---------- Supplied material ----------

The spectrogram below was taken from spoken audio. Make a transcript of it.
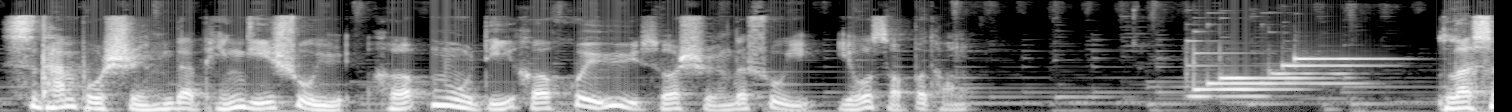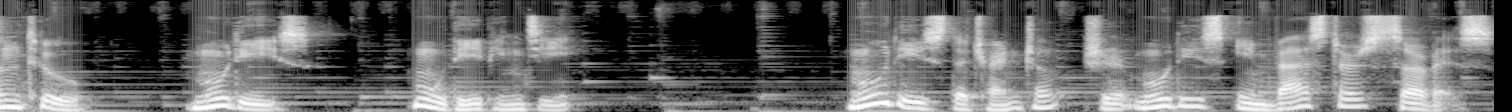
斯坦普使用的评级术语和穆迪和惠誉所使用的术语有所不同。Lesson Two: Moody's 穆迪评级。Moody's 的全称是 Moody's Investors Service，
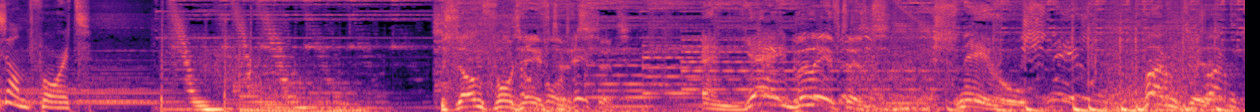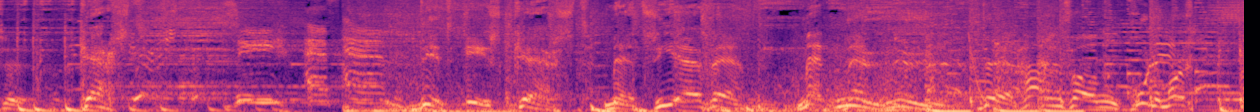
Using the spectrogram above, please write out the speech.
Zandvoort. Zandvoort, heeft, het. En jij beleeft het. Sneeuw. Warmte. Warmte. Kerst. ZFM. Dit is kerst met ZFM. Met men nu. De herhaling van Goedemorgen.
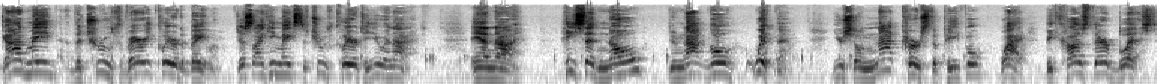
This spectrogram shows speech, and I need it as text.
God made the truth very clear to Balaam just like he makes the truth clear to you and I. And uh, he said, No, do not go with them. You shall not curse the people. Why? Because they're blessed.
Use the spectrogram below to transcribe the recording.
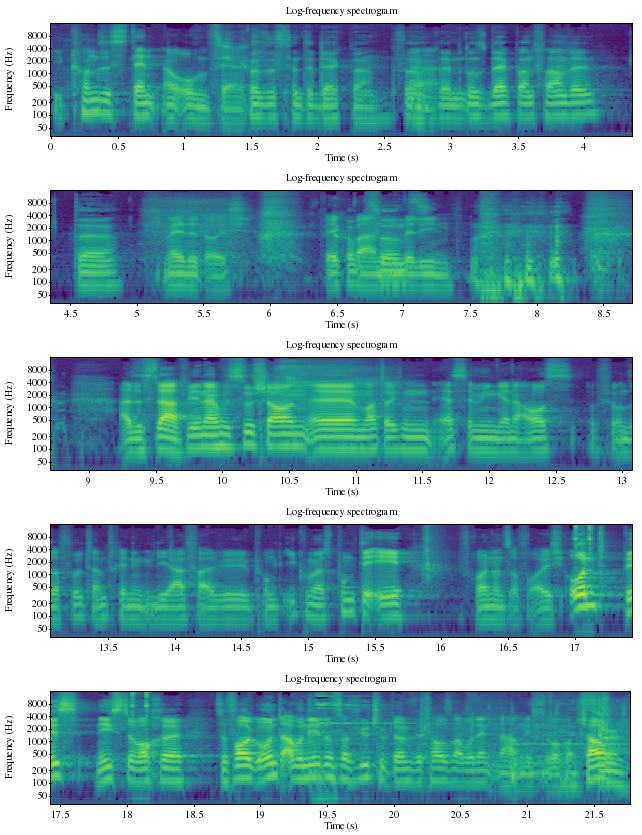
die konsistent nach oben fährt. Konsistente Bergbahn. So, Ja. wer mit uns Bergbahn fahren will, der Meldet euch. Bergbahn in. Berlin. Alles klar, vielen Dank fürs Zuschauen. Äh, macht euch einen Ersttermin gerne aus für unser Fulltime-Training. Im Idealfall www.ecommerce.de. Freuen uns auf euch. Und bis nächste Woche zur Folge. Und abonniert uns auf YouTube, damit wir 1000 Abonnenten haben nächste Woche. Ciao.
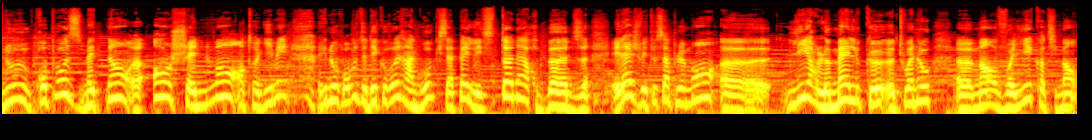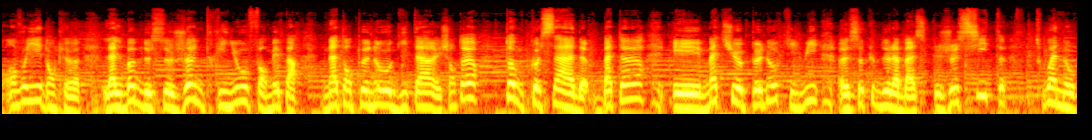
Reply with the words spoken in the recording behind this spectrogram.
nous propose maintenant euh, entre guillemets, il nous propose de découvrir un groupe qui s'appelle les Stoner Buds. Et là, je vais tout simplement euh, lire le mail que euh, Toano euh, m'a envoyé quand il m'a envoyé donc le- l'album de ce jeune trio formé par Nathan Penaud, guitare et chanteur, Tom Cossade, batteur, et Mathieu Penaud qui lui euh, s'occupe de la basse. Je cite Toano,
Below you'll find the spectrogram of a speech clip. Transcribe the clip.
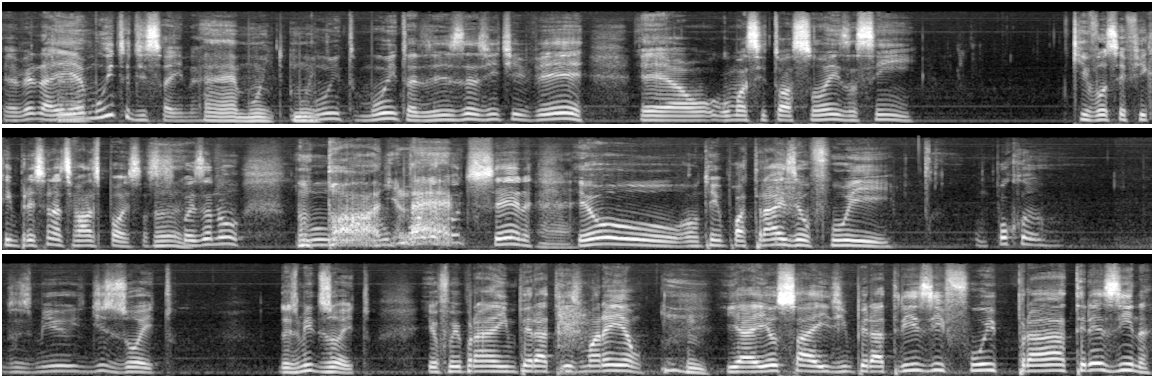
é, é verdade. É. E é muito disso aí, né? É, muito, muito. Muito, muito. Às vezes a gente vê é, algumas situações assim que você fica impressionado. Você fala assim, pô, essas coisas não, não, não pode, não né? pode acontecer, né? É. Eu, há um tempo atrás, eu fui um pouco... 2018. 2018 eu fui para Imperatriz Maranhão. Uhum. E aí eu saí de Imperatriz e fui para Teresina,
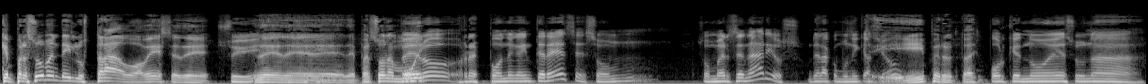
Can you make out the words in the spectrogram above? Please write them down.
Que presumen de ilustrado a veces, de, sí, de, de, sí. de, personas muy. Pero responden a intereses, son, son mercenarios de la comunicación. Sí, pero entonces. Porque no es una,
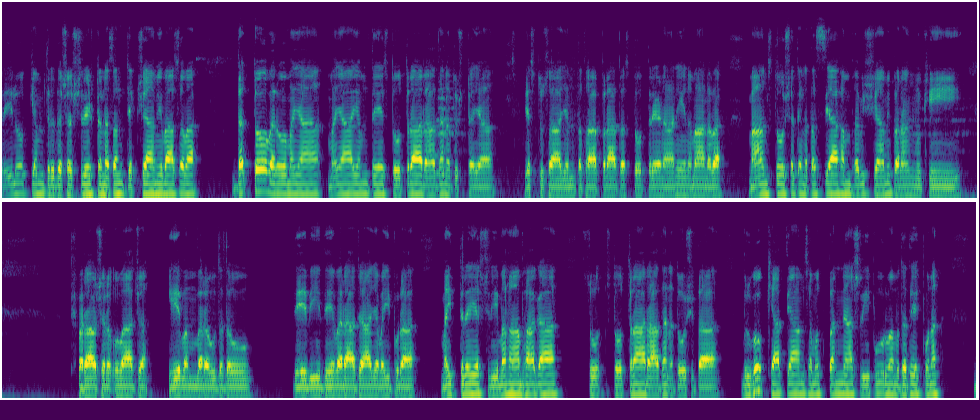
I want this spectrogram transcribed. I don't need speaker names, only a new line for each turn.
त्रैलोक्यं न सन्त्यक्ष्यामि वासव। दत्तो वरो मया मयायं ते स्तोत्राराधनतुष्टया। यस्तु सायं तथा प्रातस्तोत्रेणानेन मानव। माँ स्तोषते न तस्याहं भविष्यामि पराङ्मुखी। पराशर उवाच, एवं वरौ ददौ। देवी देवराजाय वै पुरा मैत्रेय श्रीमहाभागा स्तो- स्तोत्राराधनतोषिता। भृगोख्यात्यां समुत्पन्ना श्रीपूर्वमुदते पुनः।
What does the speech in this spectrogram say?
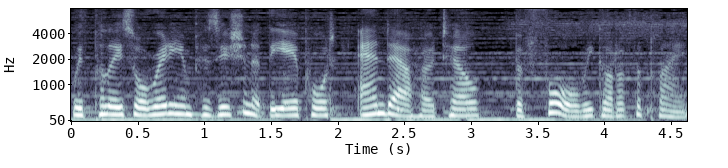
with police already in position at the airport and our hotel before we got off the plane.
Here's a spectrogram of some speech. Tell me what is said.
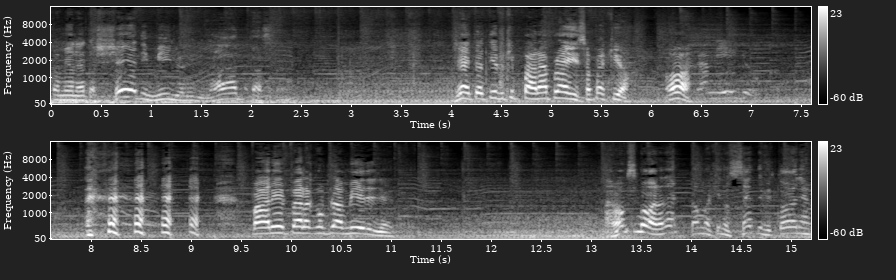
Caminhoneta cheia de milho ali do lado, passando. Gente, eu tive que parar pra isso, ó, pra aqui, ó. Ó, Pra milho. parei pra ela comprar milho, gente. Mas vamos embora, né? Estamos aqui no centro de Vitória.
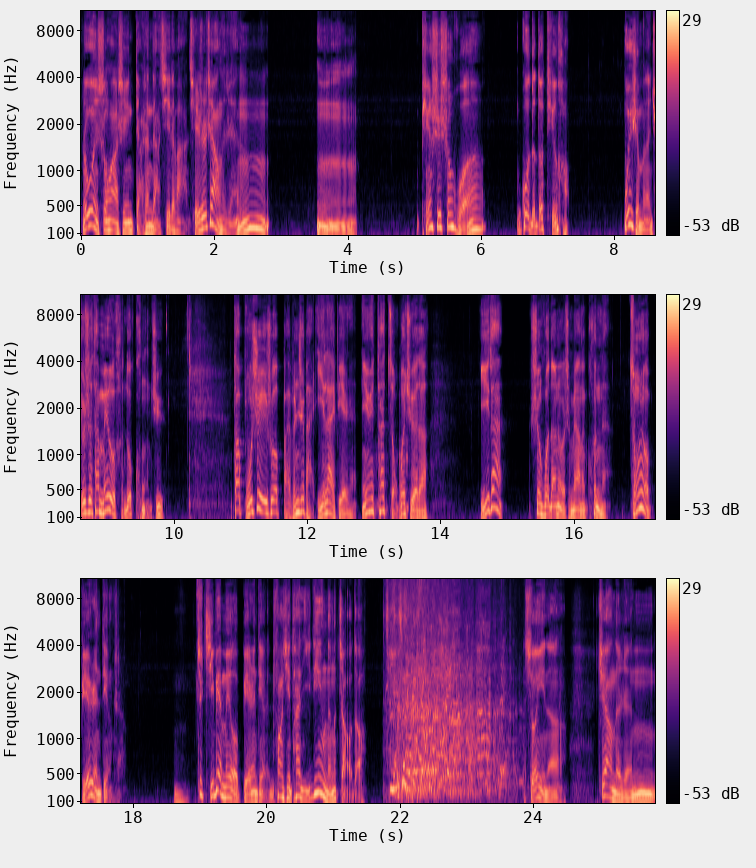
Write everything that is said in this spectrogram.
如果你说话声音嗲声嗲气的吧，其实这样的人，嗯，平时生活过得都挺好，为什么呢？就是他没有很多恐惧。他不至于说百分之百依赖别人，因为他总会觉得，一旦生活当中有什么样的困难，总有别人顶着。嗯，就即便没有别人顶着，你放心，他一定能找到。所以呢，这样的人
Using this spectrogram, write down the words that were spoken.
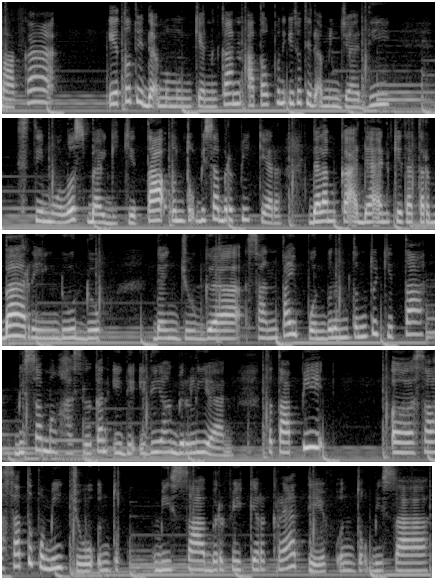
maka itu tidak memungkinkan ataupun itu tidak menjadi stimulus bagi kita untuk bisa berpikir dalam keadaan kita terbaring, duduk, dan juga santai pun belum tentu kita bisa menghasilkan ide-ide yang berlian. Tetapi uh, salah satu pemicu untuk bisa berpikir kreatif, untuk bisa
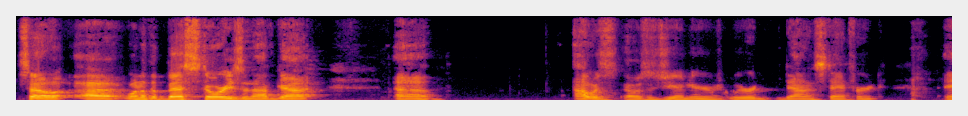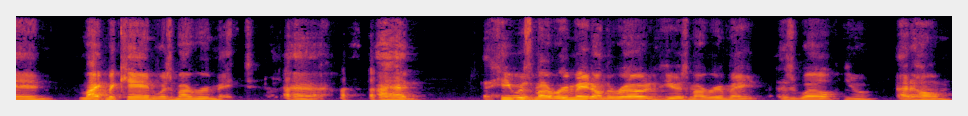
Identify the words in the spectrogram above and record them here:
So, uh, one of the best stories that I've got. Um, I was I was a junior. We were down in Stanford, and Mike McCann was my roommate. Uh, I had he was my roommate on the road, and he was my roommate as well. You know, at home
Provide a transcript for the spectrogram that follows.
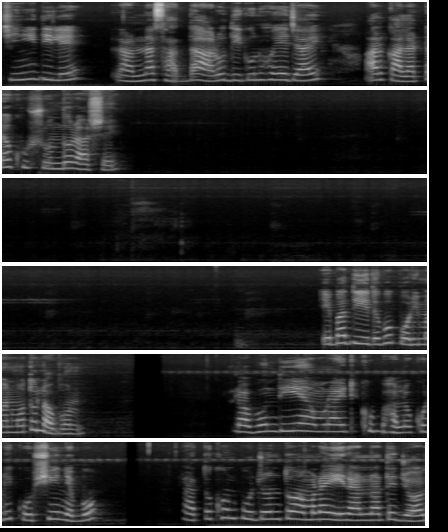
চিনি দিলে রান্নার স্বাদটা আরও দ্বিগুণ হয়ে যায় আর কালারটাও খুব সুন্দর আসে। এবার দিয়ে দেবো পরিমাণ মতো লবণ। লবণ দিয়ে আমরা এটি খুব ভালো করে কষিয়ে নেব। এতক্ষণ পর্যন্ত আমরা এই রান্নাতে জল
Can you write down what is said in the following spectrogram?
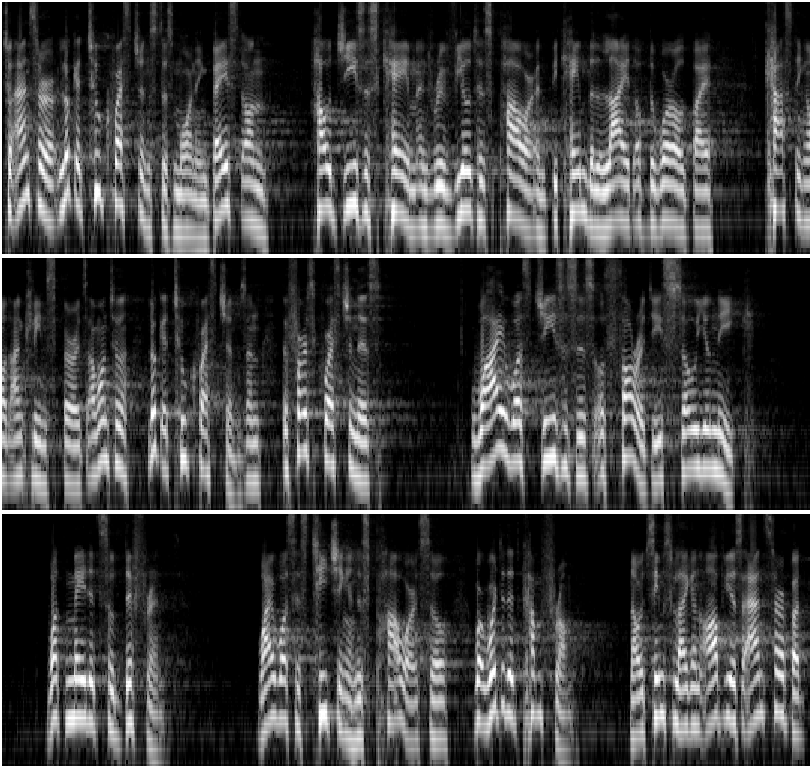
to answer, look at two questions this morning based on how Jesus came and revealed his power and became the light of the world by casting out unclean spirits, I want to look at two questions. And the first question is why was Jesus' authority so unique? What made it so different? Why was his teaching and his power so, where, where did it come from? Now, it seems like an obvious answer, but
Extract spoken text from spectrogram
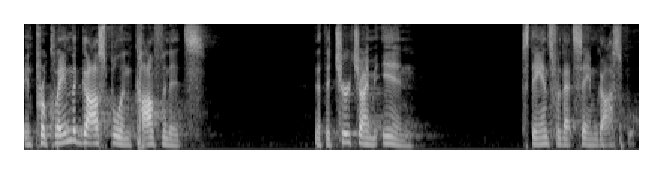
and proclaim the gospel in confidence that the church I'm in stands for that same gospel.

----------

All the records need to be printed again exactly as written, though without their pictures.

The spectrogram below was taken from spoken audio. Make a transcript of it.
斯坦普使用的评级术语和穆迪和惠誉所使用的术语有所不同。Lesson Two: Moody's 穆迪评级。Moody's 的全称是 Moody's Investors Service，
Using the spectrogram above, please write out the speech.
Zandvoort. Zandvoort, heeft, het. En jij beleeft het. Sneeuw. Warmte. Warmte. Kerst. ZFM. Dit is kerst met ZFM. Met men nu. De herhaling van Goedemorgen.
This spectrogram shows speech, and I need it as text.
God made the truth very clear to Balaam just like he makes the truth clear to you and I. And uh, he said, No, do not go with them. You shall not curse the people. Why? Because they're blessed.
Use the spectrogram below to transcribe the recording.
die konsistent nach oben fährt. Konsistente Bergbahn. So, Ja. wer mit uns Bergbahn fahren will, der Meldet euch. Bergbahn in. Berlin. Alles klar, vielen Dank fürs Zuschauen. Äh, macht euch einen Ersttermin gerne aus für unser Fulltime-Training. Im Idealfall www.ecommerce.de. Freuen uns auf euch. Und bis nächste Woche zur Folge. Und abonniert uns auf YouTube, damit wir 1000 Abonnenten haben nächste Woche. Ciao.
Reply with the words spoken in the recording behind this spectrogram.
nous propose maintenant euh, entre guillemets, il nous propose de découvrir un groupe qui s'appelle les Stoner Buds. Et là, je vais tout simplement euh, lire le mail que euh, Toano euh, m'a envoyé quand il m'a envoyé donc le- l'album de ce jeune trio formé par Nathan Penaud, guitare et chanteur, Tom Cossade, batteur, et Mathieu Penaud qui lui euh, s'occupe de la basse. Je cite Toano,
Below you'll find the spectrogram of a speech clip. Transcribe the clip.
é, é verdade. É. E é muito disso aí, né? É, muito, muito. Muito, muito. Às vezes a gente vê é, algumas situações assim que você fica impressionado. Você fala assim, pô, essas coisas não, não, não pode, não né? pode acontecer, né? É. Eu, há um tempo atrás, eu fui um pouco... 2018. 2018 eu fui para Imperatriz Maranhão. Uhum. E aí eu saí de Imperatriz e fui para Teresina,
Can you make out the words in the spectrogram above? Please write them down.
Que presumen de ilustrado a veces, de, sí, de, de, sí. de, personas muy. Pero responden a intereses, son, son mercenarios de la comunicación. Sí, pero entonces. Porque no es una,
I want this spectrogram transcribed. I don't need speaker names, only a new line for each turn.
त्रैलोक्यं न सन्त्यक्ष्यामि वासव। दत्तो वरो मया मयायं ते स्तोत्राराधनतुष्टया। यस्तु सायं तथा प्रातस्तोत्रेणानेन मानव। माँ स्तोषते न तस्याहं भविष्यामि पराङ्मुखी। पराशर उवाच, एवं वरौ ददौ। देवी देवराजाय वै पुरा मैत्रेय श्रीमहाभागा स्तो- स्तोत्राराधनतोषिता। भृगोख्यात्यां समुत्पन्ना श्रीपूर्वमुदते पुनः।
What does the speech in this spectrogram say?
with police already in position at the airport and our hotel before we got off the plane.
Here's a spectrogram of some speech. Tell me what is said.
Caminhoneta cheia de milho ali do lado, passando. Gente, eu tive que parar pra isso, ó, pra aqui, ó. Ó, Pra milho. parei pra ela comprar milho, gente. Mas vamos embora, né? Estamos aqui no centro de Vitória.
Write everything that is said in this spectrogram.
如果你说话声音嗲声嗲气的吧，其实这样的人，嗯，平时生活过得都挺好，为什么呢？就是他没有很多恐惧。他不至于说百分之百依赖别人，因为他总会觉得，一旦生活当中有什么样的困难，总有别人顶着。嗯，就即便没有别人顶着，你放心，他一定能找到。所以呢，这样的人
Using this spectrogram, write down the words that were spoken.
maka itu tidak memungkinkan ataupun itu tidak menjadi stimulus bagi kita untuk bisa berpikir dalam keadaan kita terbaring, duduk, dan juga santai pun belum tentu kita bisa menghasilkan ide-ide yang berlian. Tetapi uh, salah satu pemicu untuk bisa berpikir kreatif, untuk bisa
Identify the words in the spectrogram above and record them here:
So, uh, one of the best stories that I've got. Um, I was I was a junior. We were down in Stanford, and Mike McCann was my roommate. Uh, I had he was my roommate on the road, and he was my roommate as well. You know, at home
Provide a transcript for the spectrogram that follows.
চিনি দিলে রান্নার স্বাদটা আরও দ্বিগুণ হয়ে যায় আর কালারটাও খুব সুন্দর আসে। এবার দিয়ে দেবো পরিমাণ মতো লবণ। লবণ দিয়ে আমরা এটি খুব ভালো করে কষিয়ে নেব। এতক্ষণ পর্যন্ত আমরা এই রান্নাতে জল
Can you write down what is said in the following spectrogram?
to answer, look at two questions this morning based on how Jesus came and revealed his power and became the light of the world by casting out unclean spirits, I want to look at two questions. And the first question is why was Jesus' authority so unique? What made it so different? Why was his teaching and his power so, where, where did it come from? Now, it seems like an obvious answer, but
Extract spoken text from spectrogram
and proclaim the gospel in confidence that the church I'm in stands for that same gospel.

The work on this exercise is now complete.